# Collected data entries
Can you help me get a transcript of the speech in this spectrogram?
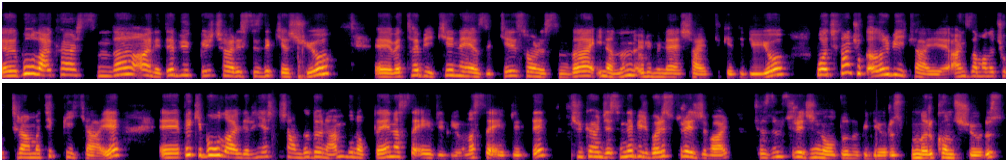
e, bu olay karşısında ailede büyük bir çaresizlik yaşıyor e, ve tabii ki ne yazık ki sonrasında inanın ölümüne şahitlik ediliyor. Bu açıdan çok ağır bir hikaye, aynı zamanda çok travmatik bir hikaye. E, peki bu olayların yaşandığı dönem bu noktaya nasıl evriliyor, nasıl evrildi? Çünkü öncesinde bir barış süreci var, çözüm sürecinin olduğunu biliyoruz, bunları konuşuyoruz.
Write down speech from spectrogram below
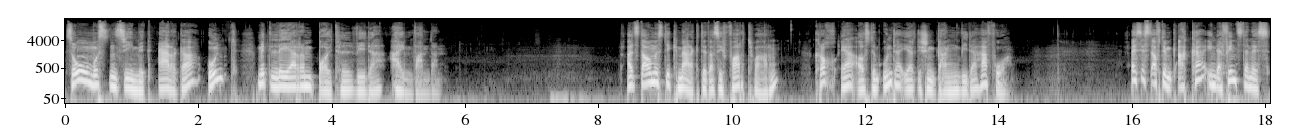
so mussten sie mit Ärger und mit leerem Beutel wieder heimwandern. Als Daumestick merkte, dass sie fort waren, kroch er aus dem unterirdischen Gang wieder hervor. Es ist auf dem Acker in der Finsternis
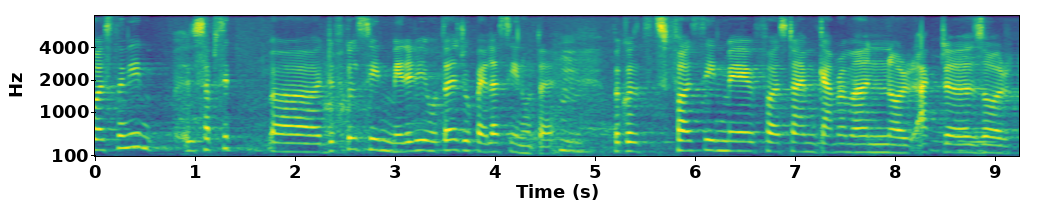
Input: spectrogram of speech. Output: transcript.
पर्सनली सबसे डिफ़िकल्ट सीन मेरे लिए होता है जो पहला सीन होता है। बिकॉज़ फ़र्स्ट सीन में फ़र्स्ट टाइम कैमरामैन और एक्टर्स और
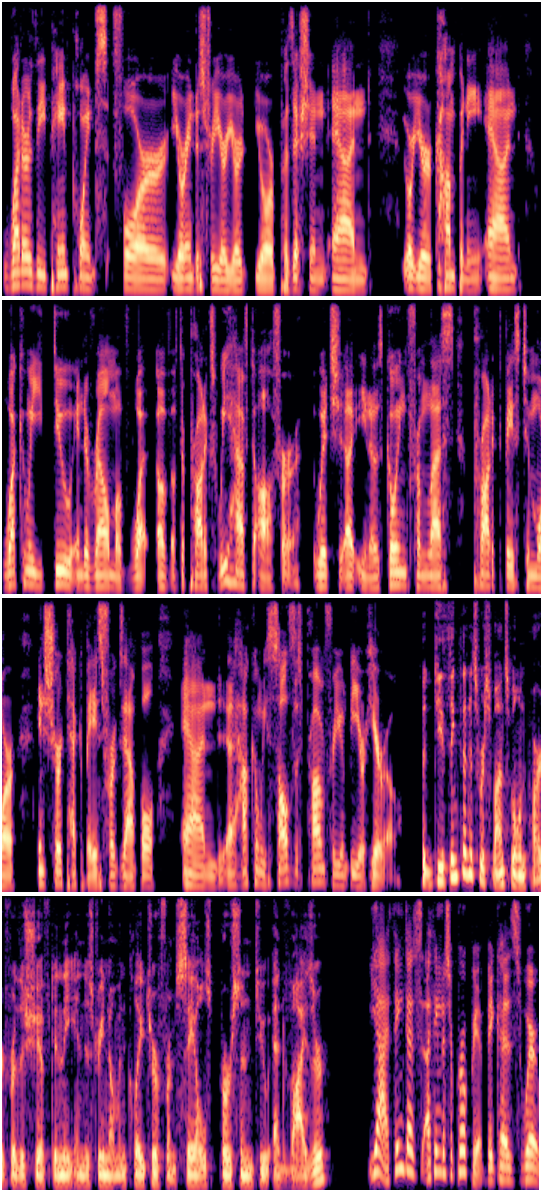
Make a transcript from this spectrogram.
what are the pain points for your industry or your your position and or your company and what can we do in the realm of what of, of the products we have to offer which uh, you know is going from less product based to more insurtech based for example and uh, how can we solve this problem for you and be your hero? So do you think that it's responsible in part for the shift in the industry nomenclature from salesperson to advisor yeah, I think that's I think that's appropriate because we're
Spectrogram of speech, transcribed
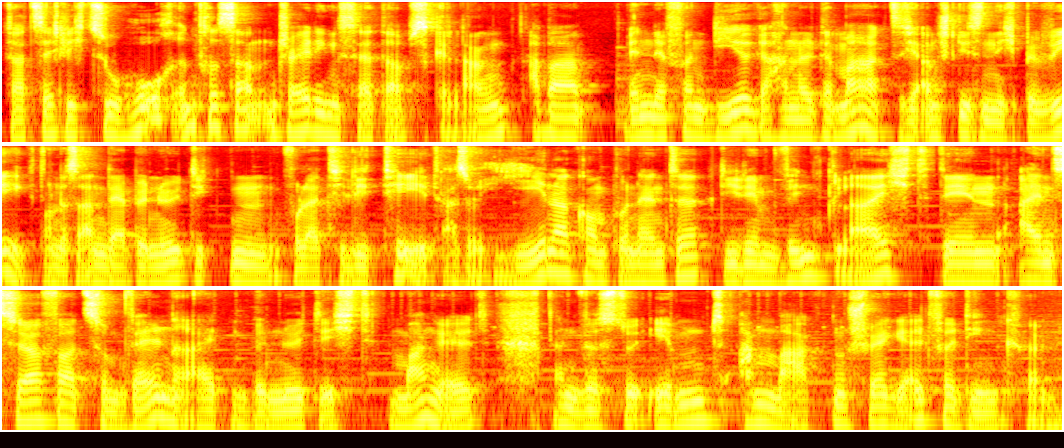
tatsächlich zu hochinteressanten Trading Setups gelangen. Aber wenn der von dir gehandelte Markt sich anschließend nicht bewegt und es an der benötigten benötigten Volatilität, also jener Komponente, die dem Wind gleicht, den ein Surfer zum Wellenreiten benötigt, mangelt, dann wirst du eben am Markt nur schwer Geld verdienen können.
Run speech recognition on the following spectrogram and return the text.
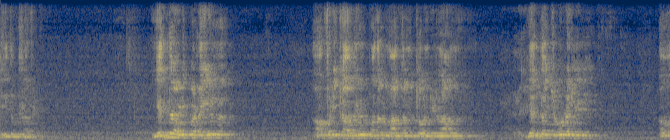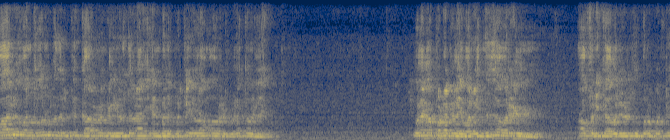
செய்து விட்டார்கள். எந்த அடிப்படையில் ஆப்பிரிக்காவில் முதல் மாந்தன் தோன்றினான் எந்த சூழலில் அவ்வாறு அவன் தோன்றுவதற்கு காரணங்கள் இருந்தன என்பதை பற்றியெல்லாம் அவர்கள் விளக்கவில்லை. உலக படங்களை வரைந்து அவர்கள் ஆப்பிரிக்காவில் இருந்து புறப்பட்டு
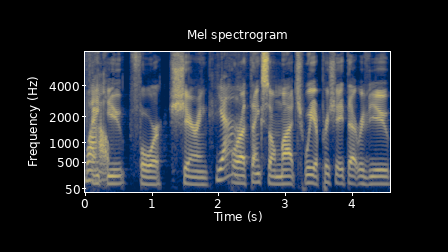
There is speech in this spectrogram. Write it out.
Wow. Thank you for sharing. Yeah. Cora, thanks so much. We appreciate that review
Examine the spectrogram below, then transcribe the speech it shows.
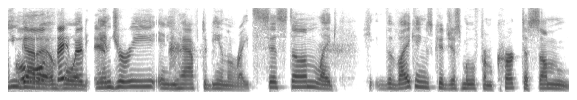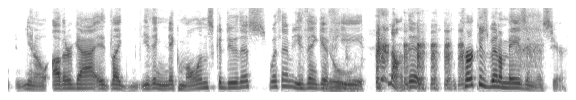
you gotta avoid injury, and you have to be in the right system. Like he, the Vikings could just move from Kirk to some, you know, other guy. It, like, you think Nick Mullens could do this with him? You think if no. he, no, Kirk has been amazing this year,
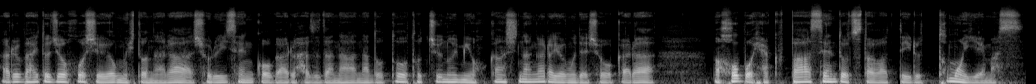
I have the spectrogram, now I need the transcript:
アルバイト情報誌を読む人なら書類選考があるはずだな、などと途中の意味を保管しながら読むでしょうから、まあ、ほぼ100%伝わっているとも言えます。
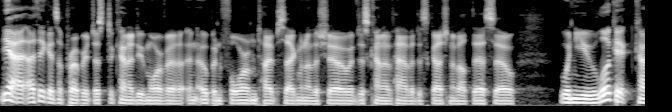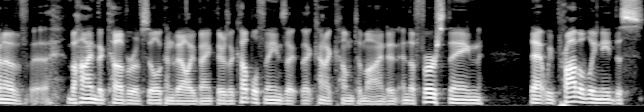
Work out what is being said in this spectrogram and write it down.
Yeah, I think it's appropriate just to kind of do more of a, an open forum type segment of the show and just kind of have a discussion about this. So, when you look at kind of uh, behind the cover of Silicon Valley Bank, there's a couple things that, that kind of come to mind. And, and the first thing that we probably need this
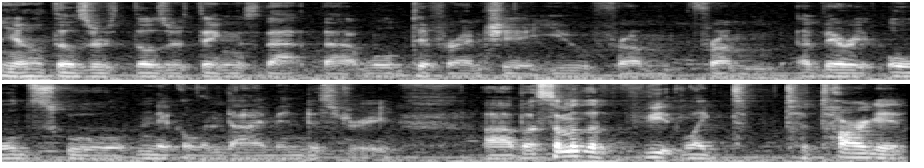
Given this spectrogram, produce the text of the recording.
you know those are those are things that, that will differentiate you from from a very old school nickel and dime industry. Uh, but some of the few, like t- to target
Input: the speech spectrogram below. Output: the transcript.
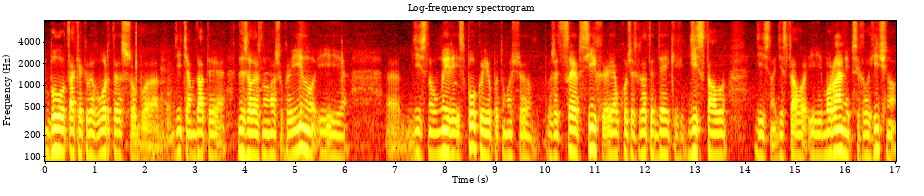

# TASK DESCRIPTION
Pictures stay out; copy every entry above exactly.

# REPLY TO THE TASK
Can you help me get a transcript of the speech in this spectrogram?
e, bu olay karşısında ailede büyük bir çaresizlik yaşıyor e, ve tabii ki ne yazık ki sonrasında inanın ölümüne şahitlik ediliyor. Bu açıdan çok ağır bir hikaye, aynı zamanda çok travmatik bir hikaye. E, peki bu olayların yaşandığı dönem bu noktaya nasıl evriliyor, nasıl evrildi? Çünkü öncesinde bir barış süreci var, çözüm sürecinin olduğunu biliyoruz, bunları konuşuyoruz.
Write down speech from spectrogram below
so mussten sie mit Ärger und mit leerem Beutel wieder heimwandern. Als Daumestick merkte, dass sie fort waren, kroch er aus dem unterirdischen Gang wieder hervor. Es ist auf dem Acker in der Finsternis
Input: spectrogram of speech. Output: transcript.
पर्सनली सबसे डिफ़िकल्ट सीन मेरे लिए होता है जो पहला सीन होता है। बिकॉज़ फ़र्स्ट सीन में फ़र्स्ट टाइम कैमरामैन और एक्टर्स और
Make a transcript from this spectrogram.
what are the pain points for your industry or your your position and or your company and what can we do in the realm of what of, of the products we have to offer which uh, you know is going from less product based to more insurtech based for example and uh, how can we solve this problem for you and be your hero? So do you think that it's responsible in part for the shift in the industry nomenclature from salesperson to advisor yeah, I think that's I think that's appropriate because we're
Spectrogram of speech, transcribed
tatsächlich zu hochinteressanten Trading Setups gelangen. Aber wenn der von dir gehandelte Markt sich anschließend nicht bewegt und es an der benötigten benötigten Volatilität, also jener Komponente, die dem Wind gleicht, den ein Surfer zum Wellenreiten benötigt, mangelt, dann wirst du eben am Markt nur schwer Geld verdienen können.
Run speech recognition on the following spectrogram and return the text.
செய்து விட்டார்கள். எந்த அடிப்படையில் ஆப்பிரிக்காவில் முதல் மாந்தன் தோன்றினான் எந்த சூழலில் அவ்வாறு அவன் தோன்றுவதற்கு காரணங்கள் இருந்தன என்பதை பற்றியெல்லாம் அவர்கள் விளக்கவில்லை. உலக படங்களை வரைந்து அவர்கள் ஆப்பிரிக்காவில் இருந்து புறப்பட்டு
There is speech in this spectrogram. Write it out.
Wow. Thank you for sharing. Yeah. Cora, thanks so much. We appreciate that review
Examine the spectrogram below, then transcribe the speech it shows.
you gotta avoid injury, and you have to be in the right system. Like he, the Vikings could just move from Kirk to some, you know, other guy. It, like, you think Nick Mullens could do this with him? You think if no. he, no, Kirk has been amazing this year,
I have the spectrogram, now I need the transcript:
アルバイト情報誌を読む人なら書類選考があるはずだな、などと途中の意味を保管しながら読むでしょうから、まあ、ほぼ100%伝わっているとも言えます。
Work out what is being said in this spectrogram and write it down.
Yeah, I think it's appropriate just to kind of do more of a, an open forum type segment of the show and just kind of have a discussion about this. So, when you look at kind of uh, behind the cover of Silicon Valley Bank, there's a couple things that, that kind of come to mind. And, and the first thing that we probably need this
Given this spectrogram, produce the text of the recording.
you know those are those are things that, that will differentiate you from from a very old school nickel and dime industry. Uh, but some of the few, like t- to target
Input: the speech spectrogram below. Output: the transcript.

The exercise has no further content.